How to Test Your Faraday Cage
So how do you know if your Faraday cage actually works? You can test it using a radio. The range of frequencies from AM to FM will be adequate to test your cage.
Turn the volume of the radio up high and turn it to a strong FM frequency. Then place the radio inside your Faraday cage and see if you can hear it. If you can’t, that’s great, but it doesn’t necessarily mean your cage is working properly because it is relatively easy to block out FM frequencies.
With this in mind, AM frequencies are harder to block out, so take out your radio and tune it to a strong AM frequency.

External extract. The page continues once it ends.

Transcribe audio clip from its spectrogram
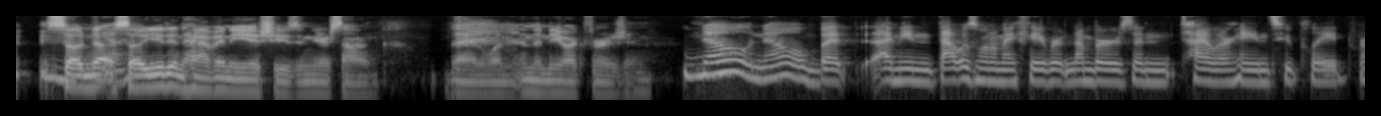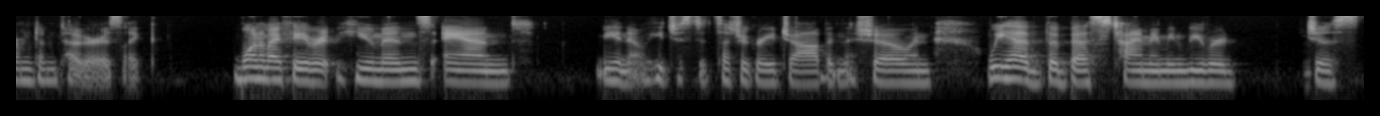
so no Yeah. so you didn't have any issues in your song then when in the New York version. No, no, but I mean that was one of my favorite numbers, and Tyler Hanes, who played Rum Tum Tugger, is like one of my favorite humans, and you know he just did such a great job in the show, and we had the best time. I mean, we were just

Then put it back into the cage and see if you can hear it. If you can, your Faraday cage isn’t working, and if you can’t hear it, then you have done a good job building your cage.
Here are a few additional tips you need to know when building a Faraday cage and protecting your electronic devices:
- Be sure the edges of the cardboard lining a Faraday cage are overlapping and ensure that the closure of the metal container that forms the conductive outer layer is also overlapping and has no gaps. If there are any gaps, you need to cover these with aluminum foil or conductive tape.
- Take the batteries out of all devices if you can. This will prevent the devices from being ruined by battery acid leaking into them.
- Make two Faraday cages: a smaller, more portable one with some essential and basic electronics, such as your radio and walkie-talkies, and make another larger one for other electronic items you will require later on.
- You can turn an entire room into a Faraday cage by covering the walls, floor, and ceiling with a fine wire mesh or a number of layers of aluminum foil and covering that with a non-conductive material, such as plywood. You would need a lot of aluminum foil to do this, so a Faraday room is probably not worth the effort for most people when you can make several smaller Faraday cages and keep your devices there.
- A Faraday cage can have holes, but the size of the holes has to be smaller than the wavelength of electromagnetic energy you are trying to keep out. The best and safest Faraday cages are the ones that are made with solid metal, rather than a mesh. So, for our purposes: no holes at all.
An urban prepper and rural wannabe, Karen has been working as a freelance writer for a decade and prepping for about half that time. She has gathered a wealth of knowledge on preparing for SHTF, but there is always more to learn and she has a passion for gathering and sharing that knowledge with other like-minded folk. Karen lives in London, Canada with her two children and plethora of cats.